  10. I just finished the pilot of Leftovers and could not be more dissatisfied. I like Game of Thrones and True Detective on HBO, and the small-town setting of Banshee, but this show is God-awful. There is nothing witty or clever or interesting in the entire show, apart from the premise. No town would react to the cult so ineffectively. Did anti-stalking laws disappear too? Unrealistic. Boring. An unengaging story about losers losing. Avoid like the plague.

    • banshee is amazing

  11. This was a really fascinating episode and pilot. I could not take my eyes away from the palpable misery that exudes from the characters and the screen, exceptional and nuanced performances. I believe HBO is the proper venue for success; this show is deep, will require patience and thought. I went to bed thinking for quite a while, about what I had just seen and experienced.
    So far, really good!

  12. Never saw Lost. Friend made me record this program. We watched… meh.

  13. I’m not sure I am going to like this series. It’s almost like a train wreck – you know you should look away and move on, but yet it’s so bazaar that you stay and watch. To say it was depressing and really disturbing would be an understatement. I sorta wish this series plot had been picked up by one of the prime networks instead of HBO because they wouldn’t have portrayed it with such a weird artsy – other-world point of view. It flashes back and forth between characters in scenes that don’t make sense at that moment. You might find the answer later in the episode or maybe have to wait until next episode. Who knows? Saying that – it IS a unique storyline, and I’ll watch a few more episodes to give it a chance. I just get the feeling, we’ll never get a real answer about what happened to the people, and I don’t think I can watch a show that’s just about depressed “Leftovers” falling apart in several different ways … and never finding out why.

  14. Boring

  15. Draggens den more exciting than this dribble
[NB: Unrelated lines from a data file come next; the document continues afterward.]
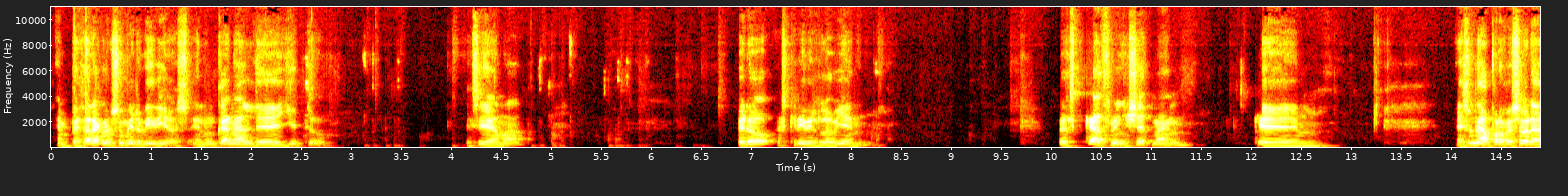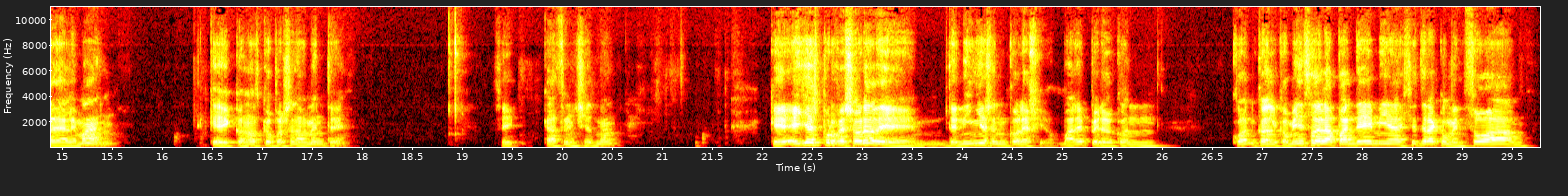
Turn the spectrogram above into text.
empezar a consumir vídeos en un canal de YouTube que se llama, espero escribirlo bien, es Catherine Shetman, que es una profesora de alemán que conozco personalmente. Sí, Catherine Shetman. Que ella es profesora de, niños en un colegio, ¿vale? Pero con, con, el comienzo de la pandemia, etcétera, comenzó a,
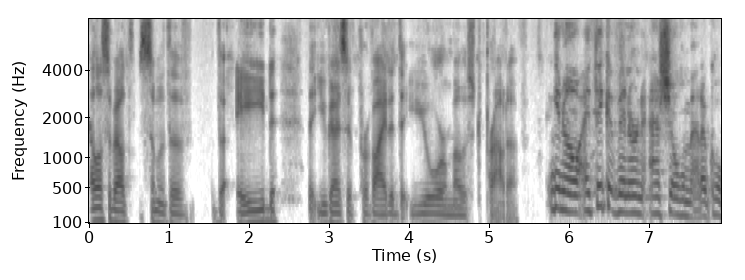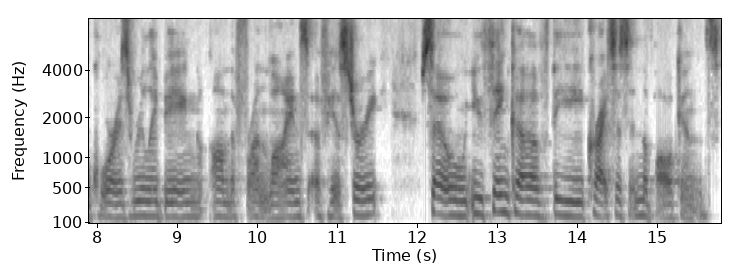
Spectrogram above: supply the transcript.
Tell us about some of the the aid that you guys have provided that you're most proud of. You know, I think of International Medical Corps as really being on the front lines of history so you think of the crisis in the Balkans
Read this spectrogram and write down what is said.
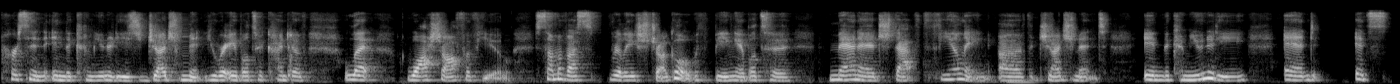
person in the community's judgment, you were able to kind of let wash off of you. Some of us really struggle with being able to manage that feeling of judgment in the community. And it's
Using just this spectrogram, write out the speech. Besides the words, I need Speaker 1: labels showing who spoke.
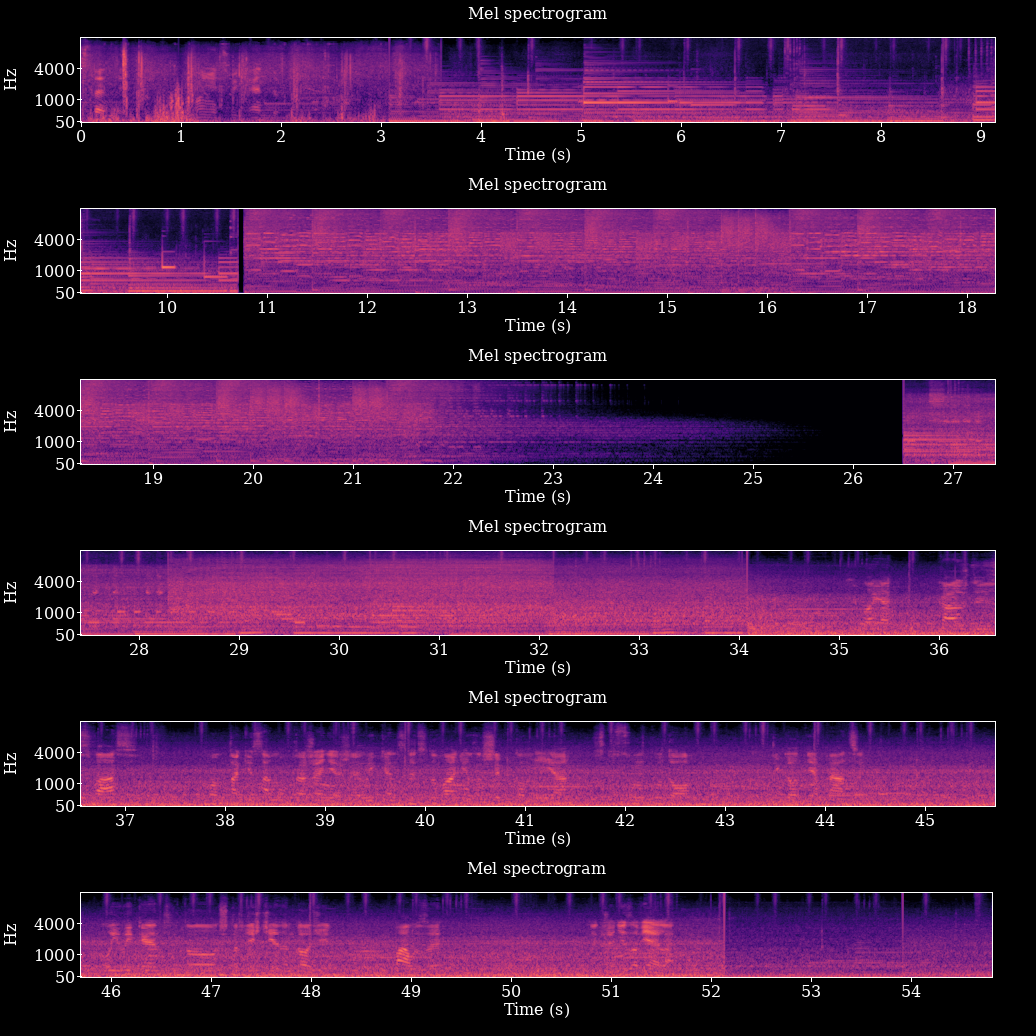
Speaker 1: niestety. Koniec weekendu. Godzin pauzy, także nie za wiele.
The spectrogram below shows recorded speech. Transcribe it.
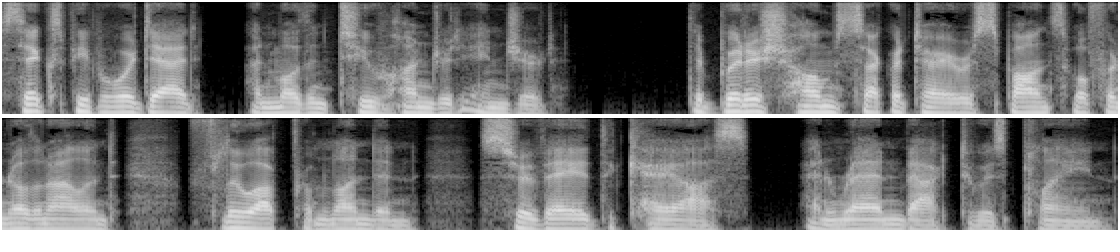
six people were dead and more than 200 injured. The British Home Secretary responsible for Northern Ireland flew up from London, surveyed the chaos, and ran back to his plane.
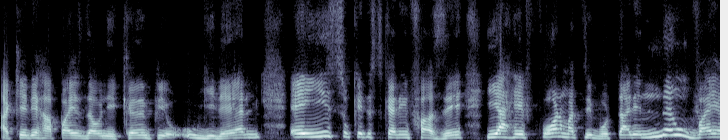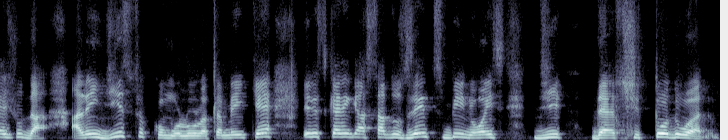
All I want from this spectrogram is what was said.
aquele rapaz da Unicamp, o Guilherme, é isso que eles querem fazer e a reforma tributária não vai ajudar. Além disso, como o Lula também quer, eles querem gastar 200 bilhões de déficit todo ano.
  16. I had no desire to tune in the evening it premiered, but with nothing on tonight I watched and found it somewhat interesting, and worth another episode or two. Although it did catch my interest, I could not help but feel a bit uncomfortable with some of the parts that echoed 9/11, i.e. day of remembrance, the reading of the names, etc.. I am so thankful that I was not directly affected by the horror that was September 11, 2001, however cannot help but feel that people who did lose a loved one on that day might feel pretty sickened, and angry, by a series such as this.

  17. my e-mail was recently hacked so im sorry if it shows up as a non valid email address I swear Im not a troll! I really like the premiere. I have not read the books nor have i or will i ever watch lost. It reminded me of many things I love…Treme, Stephen King novels, a movie from long ago called Brick forget who directed it. There was something so poignant about the party scene, not so much the vulgarity the desensitization but just below the surface young people who are so numb going to such seemingly depraved measures just to “feel” something. Anything. Even pain. I will definitely watch the nest episode. I’m wondering did anyone else notice the lacerations on the cops sons back when he took his late night swim? Is it possible that ‘Wayne’ beat him either long ago and left scars or very recently as punishment for being to friendly with that young girl? Also was he silently screaming under water? It looked that way. I’m mildly interested in reading this book now…

  18. Lost is one of the greatest television experiences of all time. My personal favorite. You’re missing out.

  19. Well three shows in and I am done. I have tried to watch this show as I am a loyal HBO fan but honestly….too many questions and not enough answers gets boring. while the acting is great and the premise is fantastic it just feels like it is going nowhere.

    • I agree with t j harris-too many questions and not enough answers. I watched one and a half episodes, it didn’t keep my interest

  20. Judging from the way Lindeloff writes I fear this show will end up as another Lost or Prometheus – a lot of buildup to an ending that leaves you with more questions than answers.